Don’t fly high: 7 reasons to lose the booze

Don’t fly high: 7 reasons to lose the booze
By | November 15th, 2009

Don’t drink and fly.

Words to live by, not just if you’re a pilot, but if you’re a passenger.

Sandra Langer explains why: On a recent trip from Amsterdam to New York, she watched a good number of her fellow passengers get hammered. “Red-faced men blocked the aisles, puked in the bathroom and groped the females — along with a laughing crew,” says Langer, a writer who lives in New York.

That’s right, some crewmembers were also inebriated. The trip made a lasting impression on Langer. “Never again will I take a connecting flight through Amsterdam,” she says.

Stories like hers make you wonder if it’s time to limit, or even stop serving alcohol on flights.

Some airlines do. Bahrain’s parliament earlier this year voted to ban alcohol on Gulf Air flights. Other carriers have policies that limit the amount of alcohol that can be served to passengers.

Not that current laws are what you would call permissive. Federal law restricts alcoholic beverages from being served on a plane without proper certification. It forbids alcohol from being given to someone who appears to be intoxicated, is escorting a prisoner or is carrying “a deadly or dangerous weapon.”


When I proposed an alcohol ban on flights more than a decade ago the response from readers was a resounding “no”. But a lot has changed since then. We’ve had a series of drunken-passenger incidents, each one of which leaves you questioning why passengers are allowed to drink on a plane at all. (I asked the Federal Aviation Administration if any changes were planned to current alcohol-related rules. None are.)

Related story:   Stale air up there

I’ve changed, too. Eleven years ago, I would have though nothing of ordering a glass of wine on a flight. The ban idea? That just made for an interesting story in 1998. But today, as the father of three who doesn’t drink much anymore, I can see the wisdom of abstaining for a few hours on the plane — if not longer.

Here are a few reasons for keeping the cocktails grounded:

1. Alcohol heightens a stressful experience.
Unless you haven’t flown in a few years, you probably know that air travel is getting more stressful.
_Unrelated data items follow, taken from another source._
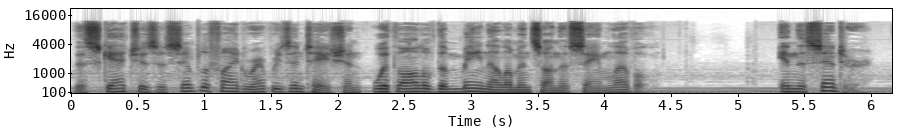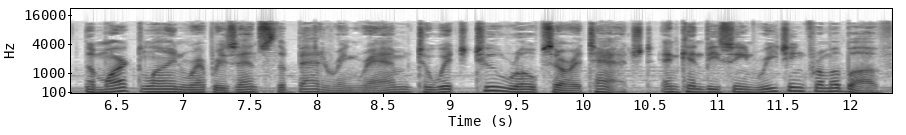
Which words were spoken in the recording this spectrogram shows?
The sketch is a simplified representation with all of the main elements on the same level. In the center, the marked line represents the battering ram to which two ropes are attached and can be seen reaching from above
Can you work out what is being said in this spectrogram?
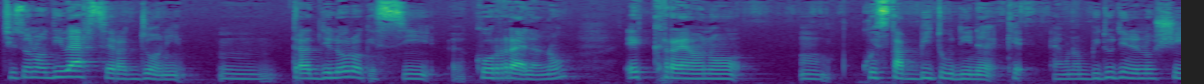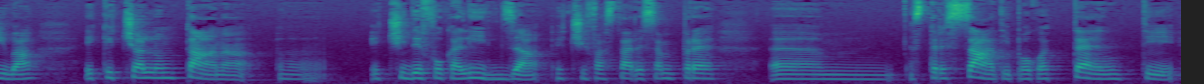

Alcohol can make it worse, say experts. “Drinking on planes has unique hazards, particularly as flying becomes more stressful,” says Karen Sternheimer, a sociologist who teaches at the University of Southern California. “If there is a long delay on the tarmac the irritation can be magnified by alcohol.” At a bare minimum, passengers need to be sober enough to understand and cooperate with crew instructions. “Under increasingly stressful conditions, too much alcohol can make a simple annoyance into a serious problem,” she adds.

2. There’s nowhere to run.
Anywhere else, you can walk away from an unruly drunk. But not on a plane. “It’s a metal tube and blasting off at hundreds of miles per hour,” says Jeffrey Lord, a veteran frequent flier based in Burlington, Vt. (Lord believes alcohol isn’t the only problem on a plane. “How about spending hours strapped in with these stressed-out companions with nothing other than caffeinated beverages being served?” he asks. Good point.)



  • JG45

    Out of 14 transatlantic flights – four extremely unpleasant experiences caused by excessive amounts of alcohol consumed by – gasp! – EUROPEANS.  7+ hours of drunks behind me pushing and pulling my seat, being loud, threatening to throw up, being told by the cabin crew they were cut off, being told by the cabin crew AGAIN not to go to other sections of the plane to try to get more alcohol.  Spending 7+ hours with the smell of someone’s vomit right next to me.  The loud beligerence of a “wine connoissuer” complaining about the poor vintage being served and the slow service in general (Sorry, sir – but when you sit in the last row, you have to expect to be, well, last.)  That last one, BTW, was business class. 

    Maybe I just have bad flight karma.   
     
    If a person can’t go seven hours without a drink to calm down, flying is *not* the problem.  If flying makes a person nervous, as a doctor to provide two (2) tranquilizers.  One for the flight out.  One for the flight back.
     
    Airlines claim “there aren’t that many incidents”.  Tell me, how many incidents have there been with nail clippers?  None.  But I can’t take them on board. 
     
    And what really knocks my socks off about the whole airline “safety” B.S.?:  I can’t take a lighter, knitting needles, a bottle of water, nail file or clippers, too much hair gel, moisturizer, hand sanitizer etc. through Security.  But I can buy all the makings of a molotov cocktail in duty free and get $h!t-faced on the flight.  Somebody needs to explain that to me.